Empowerment and shared experience are keys to Niagara Falls prenatal care program
Expectant mothers in Niagara Falls are finding an improved model of prenatal care by monitoring their own health and sharing the experience of pregnancy.
On a quiet Wednesday afternoon, soon-to-be moms Melanie Del Valle, Shannon Schwarberg, and Karen Mathis enter a room in the Niagara Falls Memorial Medical Center. They drop their coats and bags and head for a scale and blood pressure monitor. One-by-one, they take and record their own vitals, and then head behind a blue privacy curtain for a quick “belly check” with Physician Assistant Laura Debacco-Malysza.
“So we do fundal height measuring – the height of the uterus – to make sure baby’s growing adequately,” said Debacco-Malysza. “We do the baby’s heart tones. We assess their blood pressure and their weight they took themselves, and we talk quietly and personally about any issues they wanted to bring up today.”
This check-up is the first step each time the women arrive for a session in CenteringPregnancy. It’s a program that is delivering a better model of prenatal care through empowerment and the support of a community.
After each of the moms-to-be have their check-up, they find their seats in a circle facing each other along with a few group facilitators, and Debacco-Malysza gets the Centering session started.
Because each of the three mothers is due to give birth between mid-January and early February, they’re able to follow the program’s guidebook together.

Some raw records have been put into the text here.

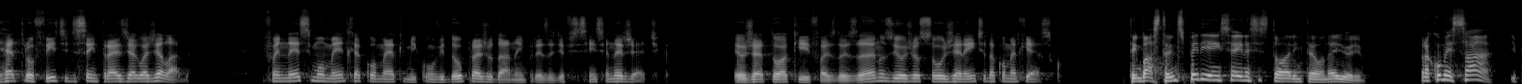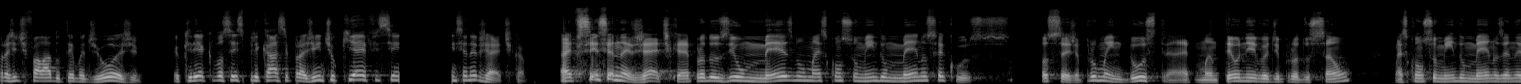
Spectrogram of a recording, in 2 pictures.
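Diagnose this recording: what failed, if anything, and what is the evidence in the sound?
The speech drops to silence at 19.21 s and resumes at 19.74 s, a 0.53 s gap. This is a playback stall, likely the player's buffer running dry.

From 19.74 to 22.74 s the speech is hurried, at 1.1 times normal speed, with unchanged pitch. This is time-compressed catch-up, where the player splices out short pieces to clear its backlog.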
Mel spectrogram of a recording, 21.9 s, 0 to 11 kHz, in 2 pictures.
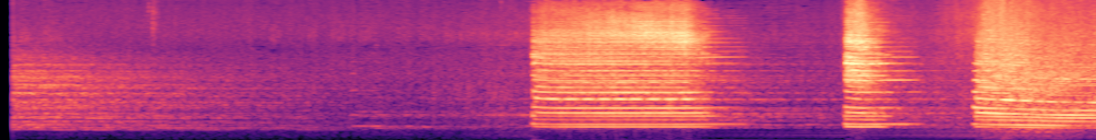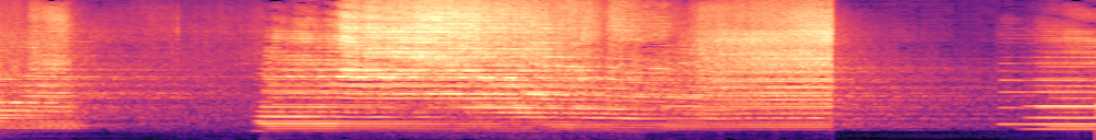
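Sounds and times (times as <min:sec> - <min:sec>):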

Over the course of eight sessions, it takes them through the various stages of pregnancy that they’ll experience.
On this particular day, the first topic is stress and relaxation.
Debacco-Malysza leads some deep breathing exercises, encouraging the women to envision their babies getting lots of fresh oxygen, and reminding them that there will never be another time when they’re as close to their baby as they are during pregnancy.
Then it’s on to a round of charades to show what activities help each of the women unwind, followed by a facilitated discussion about the pros and cons of breastfeeding.
Over the course of the program, other topics like birthing methods, post-partum care, and even domestic violence get covered. And while the discussions are on some sensitive and serious subjects, the whole environment is meant to be comfortable and casual. The women share a light meal, music plays in the background, and the often-sterile settings of a hospital are replaced by a rainbow-laden rug and colorful baby onesies with the letters Centering spelled out on them.
“Our mood is very light here,” Debacco-Malysza pointed out. “We are here for our patients. Our patients are very much here for each other. And it’s a little nerve-wracking for them to come for the first time, because pregnancy and just female care in general is a very personal time – a lot of personal questions, needs, concerns. But they soon find a lot of comfort in their peers.”
That comfort is part of the key to Centering. When the moms-to-be open up with questions, they’re not only for Debacco-Malysza and the medical providers in the room. They’re for each other.
“I just feel comfortable talking to them,” said Del Valle. “Because, you know, they’re going through the same things I’m going through. So it’s definitely a stress-free zone.”
That stress-free zone is important, too, because the three mothers are handling a lot. Del Valle and Schwarberg have little or no family who live locally. Mathis is in the middle of nursing school and this will be her third child. All three are surrounded by a world where advice comes from every direction.
CenteringPregnancy offers them each a support group and a place get the facts they need from a reliable source.
“The doctor actually being there, versus looking at Google or just hearing from different people on the street. I mean, we’re still going to do that regardless. But when you’re with Laura and you have other people in group, everyone’s opinions come out, something you might have heard. So it’s like – boom – the doctor’s right there. She’ll tell you the best information,” said Mathis.
Not only can Debacco-Malysza share the best information, she can spend far more time doing it collectively with the mothers than she ever could in short, one-on-one office appointments.
Mathis and the other moms are part of the four Centering groups started in Niagara Falls Memorial since March, and the hospital has already seen two groups complete the program. The benefit of this alternative model of care is unmistakable.
“So, generally, when a patient is pregnant, they cannot wait for it to be over. They’re counting down the days. They’re done being pregnant,” said Debacco-Malysza. “Women who are in Centering look at me at the last session and say, ‘That’s it? We’re done? No more Centering? What do I do now?’ You go have your baby.”